Higher inflation, stronger economy and the Fed have triggered BoK rate hike
Inflation has been quite volatile over the past year. After having reached a multi-year low in July 2016, CPI inflation has risen to 2.6% yoy in August. Over the past few months, inflation has fallen again to 1.3% yoy in November, driven by falling food price inflation. We expect headline inflation to average 2% this year, in line with the target of the Bank of Korea (BoK). For 2018, we expect also an average inflation of 2%. Meanwhile, core inflation remains quite subdued, at around 1.5%. With the real policy rate having turned negative this year (except for November), the economy accelerating and the US Fed on its way for another rate hike in its December meeting, the BoK was the first regional central bank to raise its policy rate on 30 November.
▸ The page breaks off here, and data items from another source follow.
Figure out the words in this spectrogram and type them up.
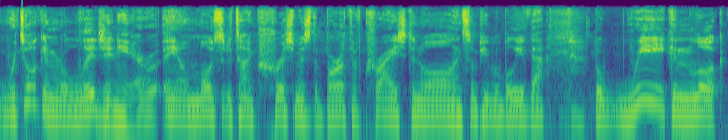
we're talking religion here. You know, most of the time, Christmas, the birth of Christ, and all, and some people believe that. But we can look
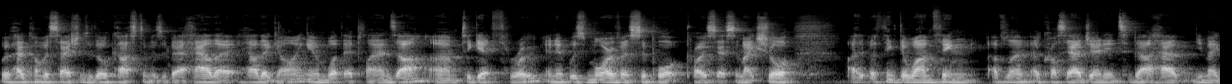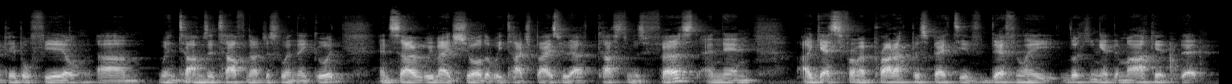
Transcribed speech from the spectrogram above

It was the first policy rate move since the 25 bp cut in June 2016, to a record low of 1.25%. The BoK is traditionally quite cautious in moving rates too aggressively, also given Korea’s high (household) indebtedness. With inflation getting back to 2%, the economy growing nicely and the Fed anticipated to hike rates further (we expect two hikes next year), we have penciled in one more 25bp rate hike by the BoK for 2018.
Although South Korea is resilient amongst EMs, risks remain
We are quite positive about recent economic developments in South Korea. We are also quite positive about the country’s creditworthiness, given the country’s high GDP/capita, diversified economic base, generally adequate macro economic policies, strong institutions, large external surpluses and ample foreign reserves (covering 7 months of imports and three times short-term external debt). That is also reflected in the country’s strong sovereign ratings (Moody’s Aa2, S&P AA, Fitch AA-), which have not been adjusted after the flaring-up of tensions with North Korea. Despite the country’s resilience, we see a couple of risks that could cloud the outlook:
– Tensions on the Korean peninsula. We are still of the view that, although North and South Korea are technically at war, a full-scale interstate conflict is not very likely, because both sides are aware of the high cost. However, the risks of escalation and miscalculation have risen.
– High debt levels and tightening financial conditions. South Korea’s overall debt levels are relatively high, particularly household debt. Recently, measures were announced to tighten mortgage rules to curb the further rise of household debt. In any case, these high debt levels make the country vulnerable for interest rate and currency shocks and that could be particularly relevant in times of monetary tightening by the Fed and other key central banks. A rise of inflation in the US and other advanced economies could trigger a faster than expected tightening cycle, possibly affecting capital flows to EMs and triggering a tightening of financial conditions. We should add that foreign debt is relatively low, while we expect the won to depreciate only mildly versus the US dollar in 2018.
– Moderation global trade growth and protectionism. Despite diversification attempts, South Korea is still more dependent on the global business cycle than its large Asian peers (China, Japan, India, Indonesia). Hence, the country is more sensitive to a deterioration in external competitiveness (e.g. triggered by ongoing real effective won appreciation cq rising wages) and to more protectionist policies, for instance from the US (together with China, Japan, Germany and Switerzland, South Korea is still on the US Treasury’s Watchlist regarding possible currency manipulation).